responding just like analogue tapes did back in the 1980s and 1990s. One
factor that is making the digi tapes easier to bake is that the coatings
on the digi tapes are thinner than on the analogue tapes.
I predict that digi tapes will require longer baking times down the
road. Corollary to this thought: TRANSFER ALL THE DIGI TAPES NOW before
they become a bigger problem (not to mention machine parts availability
which is far, far worse now than analogue) and the parts are finer, less
generic, and more complex...is there a warning in that?
What is Ampex 467? I have no idea what Ampex 467 really is other than a
cool-looking marketing number that combines the 400 designation of the
successful Ampex analogue line (406, 456, 407, 457) with the sleek "jet
age" favourite digit of Boeing (707, 727, 737, 747, 757, 767, 777) and
an arbitrary tens digit that is greater than 50.
The reason I am so cynical about this is that 467 was used on DASH and
(R)DAT tape and I am pretty certain the cross-section of these tapes is

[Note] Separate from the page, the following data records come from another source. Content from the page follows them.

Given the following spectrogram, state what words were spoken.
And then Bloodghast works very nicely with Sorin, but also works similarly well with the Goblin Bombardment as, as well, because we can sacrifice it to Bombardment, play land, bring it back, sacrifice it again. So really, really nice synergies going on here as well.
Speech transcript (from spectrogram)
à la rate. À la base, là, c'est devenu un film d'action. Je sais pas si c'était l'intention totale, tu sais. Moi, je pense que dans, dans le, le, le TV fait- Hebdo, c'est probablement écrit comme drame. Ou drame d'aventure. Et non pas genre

not the same. I have 1/4-inch 467 here (and it did not seem to suffer
from SSS in 2006 or so when I played with it for the paper) and I don't

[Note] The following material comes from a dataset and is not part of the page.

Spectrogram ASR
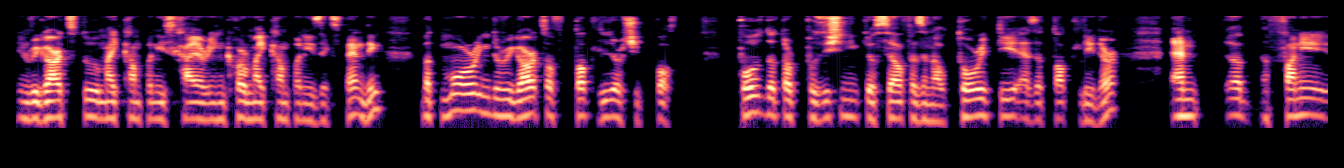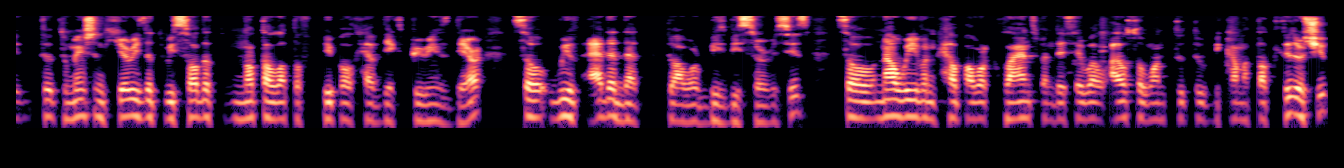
in regards to my company is hiring or my company is expanding but more in the regards of thought leadership posts posts that are positioning yourself as an authority as a thought leader and uh, funny to, to mention here is that we saw that not a lot of people have the experience there. So we've added that to our BSB services. So now we even help our clients when they say, well, I also want to, to become a thought leadership.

think it looks/feels like anything a DAT machine would be happy playing
(if slit to the proper width). While thin, it is not DAT thin.
I have had one happy experience baking a DAT tape within the last six
months (and no unhappy experiences ever...unhappy is defined as making
the tape worse). Here is a sample of one that DAT baking is also a
possible contender to solve that format's problems.
One possible "end game" scenario for all this is someday baking a tape
for a week or two at 54 °C and finding it still doesn't play. Did I
mention do it now? I'm glad to hear all the DASH copy work is going on
as I know that was a heavily relied upon format in Hollywood.
Corey and Brian, please send me a private email
([log in to unmask]) giving me permission to quote your posts on my
Degrading Tapes page. I think this is hugely important information as I
have been asked this question recently by someone who is running into
the same problems.
On 2012-02-03 10:57 AM, Brian Bartelt wrote:
> My company, Post Haste Sound, was tasked by MGM to help migrate their DASH library. We found that many many elements were exceptionally problematic despite their relatively young age.
> We experimented with many different ways to improve playback and found low temperature baking to be the most effective method to improve playback, and ultimately had a playback success rate on the project of over 97%.
> Using these techniques we are now beginning other similar DASH migrations for other clients, as people continue to discover that their DASH assets aren't aging well.
> On Feb 2, 2012, at 11:34 PM, "Corey Bailey"<[log in to unmask]> wrote:
>> Hi All,
>> I thought the members of this list might find this interesting:
>> Recently, some 1/2-inch Sony DASH (3324) format tapes were shipped from
>> the UK to the Warner Bros. Sound Transfer Dept in Burbank, CA. The tapes
>> would not play and exhibited Sticky-Shed Syndrome.
>> I was asked if I thought it would be safe to bake the tapes. My response
>> was that it could be risky and if we were to attempt it, the tapes should
>> be baked at a much lower temperature for 24 hours or so. It was decided to
>> try my suggestion since there was nothing to loose at this point.
>> The details:
>> 3 reels of Quantegy 1/2-inch 467 Digital audio tape, originally recorded
>> in August of 1999.
>> 2 reels of Quantegy 1/2-inch 467 Digital audio tape, originally recorded
>> in May of 2004.
>> The tapes were baked for 16 hours at 118 degrees F. and then left in the
>> oven for 6 additional hours as the oven cooled. The decision was made to
>> end the baking at 16 hours because the Transfer Dept. Supervisor wanted to
>> test the results to see if there was any improvement that might warrant
>> further baking. The first tape tested played just fine so each tape was
>> tried in succession with the same positive results.
>> Corey Bailey Audio Engineering
Richard L. Hess email: [log in to unmask]
Aurora, Ontario, Canada (905) 713 6733 1-877-TAPE-FIX
Quality tape transfers -- even from hard-to-play tapes.